Exercise input START
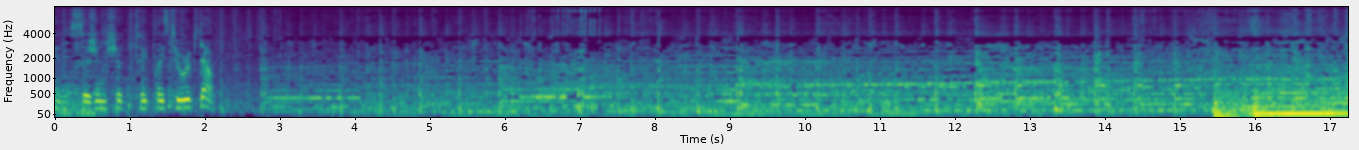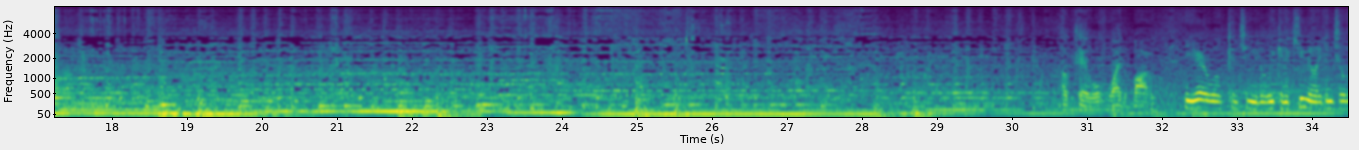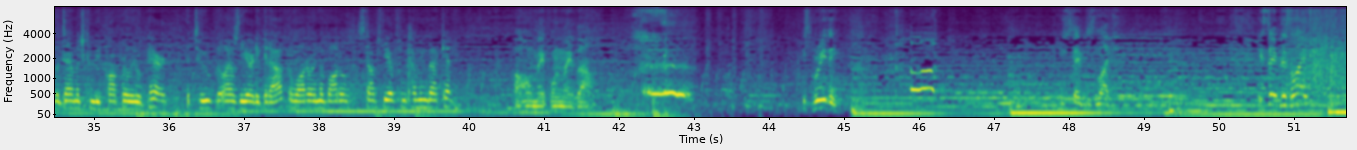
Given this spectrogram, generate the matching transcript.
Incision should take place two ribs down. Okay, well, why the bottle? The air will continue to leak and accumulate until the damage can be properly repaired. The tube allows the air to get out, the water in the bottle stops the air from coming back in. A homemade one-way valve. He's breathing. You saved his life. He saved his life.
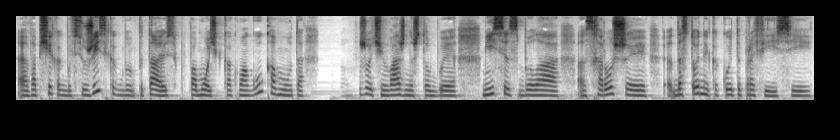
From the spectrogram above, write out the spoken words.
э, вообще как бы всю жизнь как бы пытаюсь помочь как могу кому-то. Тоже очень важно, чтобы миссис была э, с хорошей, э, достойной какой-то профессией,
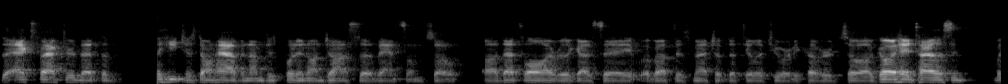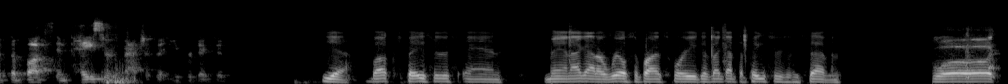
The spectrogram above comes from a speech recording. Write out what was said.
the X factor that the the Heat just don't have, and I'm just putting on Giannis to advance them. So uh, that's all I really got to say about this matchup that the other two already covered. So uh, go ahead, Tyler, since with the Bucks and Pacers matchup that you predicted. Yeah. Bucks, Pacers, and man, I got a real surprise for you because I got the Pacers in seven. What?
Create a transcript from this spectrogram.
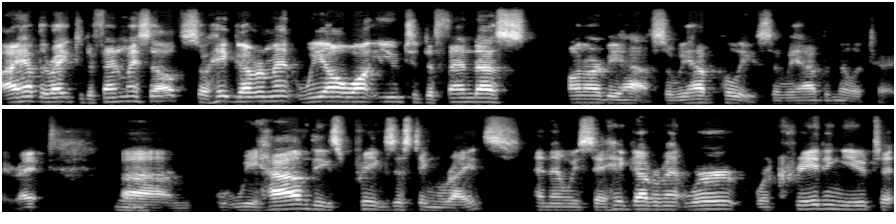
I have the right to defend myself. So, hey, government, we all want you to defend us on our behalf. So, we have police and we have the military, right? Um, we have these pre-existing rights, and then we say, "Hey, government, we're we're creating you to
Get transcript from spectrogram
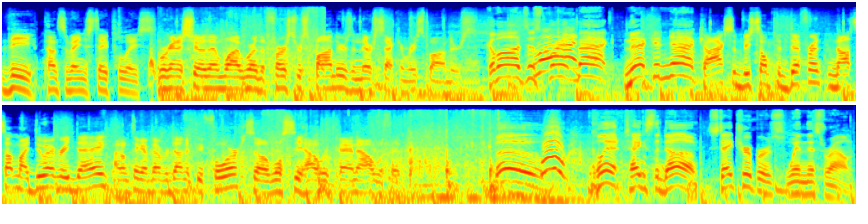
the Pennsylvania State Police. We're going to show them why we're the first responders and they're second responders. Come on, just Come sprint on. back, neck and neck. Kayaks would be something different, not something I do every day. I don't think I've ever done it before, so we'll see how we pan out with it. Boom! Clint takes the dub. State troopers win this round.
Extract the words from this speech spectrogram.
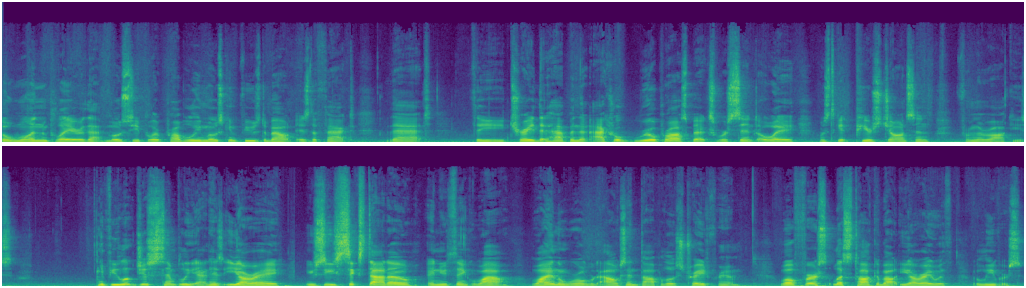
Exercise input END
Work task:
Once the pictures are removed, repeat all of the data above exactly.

Output for this task:
Given this spectrogram, generate the matching transcript.
Incision should take place two ribs down. Okay, well, why the bottle? The air will continue to leak and accumulate until the damage can be properly repaired. The tube allows the air to get out, the water in the bottle stops the air from coming back in. A homemade one-way valve. He's breathing. You saved his life. He saved his life.
From the spectrogram above, write out the spoken words.
э, вообще как бы всю жизнь как бы пытаюсь помочь как могу кому-то. Тоже очень важно, чтобы миссис была э, с хорошей, э, достойной какой-то профессией,
The spectrogram above comes from a speech recording. Write out what was said.
the X factor that the the Heat just don't have, and I'm just putting on Giannis to advance them. So uh, that's all I really got to say about this matchup that the other two already covered. So uh, go ahead, Tyler, since with the Bucks and Pacers matchup that you predicted. Yeah. Bucks, Pacers, and man, I got a real surprise for you because I got the Pacers in seven. What?
Create a transcript from this spectrogram.
I have the right to defend myself. So, hey, government, we all want you to defend us on our behalf. So, we have police and we have the military, right? Um, we have these pre-existing rights, and then we say, "Hey, government, we're we're creating you to
Get transcript from spectrogram
the Pennsylvania State Police. We're going to show them why we're the first responders and they're second responders. Come on, just Come sprint on. back, neck and neck. Kayaks would be something different, not something I do every day. I don't think I've ever done it before, so we'll see how we pan out with it. Boom! Clint takes the dub. State troopers win this round.
Extract the words from this speech spectrogram.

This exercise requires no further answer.